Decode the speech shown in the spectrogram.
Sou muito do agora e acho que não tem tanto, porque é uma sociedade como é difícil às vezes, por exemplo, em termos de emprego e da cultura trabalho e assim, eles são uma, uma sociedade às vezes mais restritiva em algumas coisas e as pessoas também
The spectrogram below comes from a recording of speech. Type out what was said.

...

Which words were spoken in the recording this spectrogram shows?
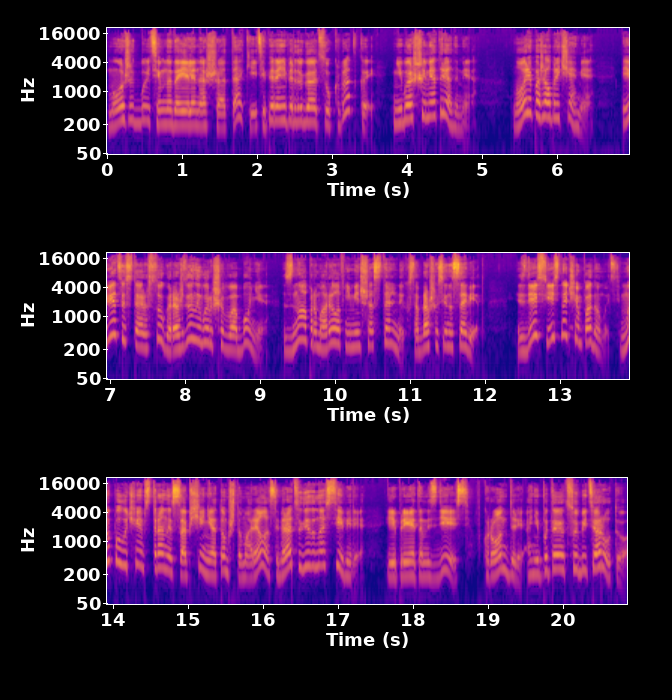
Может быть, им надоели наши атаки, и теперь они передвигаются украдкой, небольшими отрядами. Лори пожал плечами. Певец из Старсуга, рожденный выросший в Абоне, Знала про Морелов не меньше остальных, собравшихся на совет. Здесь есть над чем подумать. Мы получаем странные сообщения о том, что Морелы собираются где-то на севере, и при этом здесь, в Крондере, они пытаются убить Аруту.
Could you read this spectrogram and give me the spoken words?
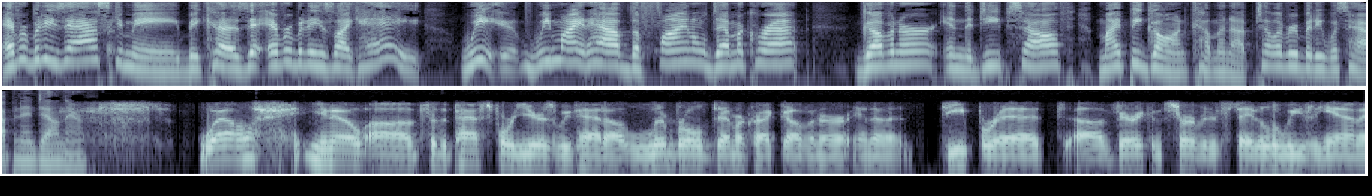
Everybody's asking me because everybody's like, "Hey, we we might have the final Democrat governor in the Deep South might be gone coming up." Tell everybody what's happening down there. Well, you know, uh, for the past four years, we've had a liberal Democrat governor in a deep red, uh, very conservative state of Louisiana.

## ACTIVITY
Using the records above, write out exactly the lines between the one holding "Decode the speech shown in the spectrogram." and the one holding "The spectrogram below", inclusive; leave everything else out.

## SOLUTION FOR THIS TASK
Decode the speech shown in the spectrogram.
Sou muito do agora e acho que não tem tanto, porque é uma sociedade como é difícil às vezes, por exemplo, em termos de emprego e da cultura trabalho e assim, eles são uma, uma sociedade às vezes mais restritiva em algumas coisas e as pessoas também
The spectrogram below comes from a recording of speech. Type out what was said.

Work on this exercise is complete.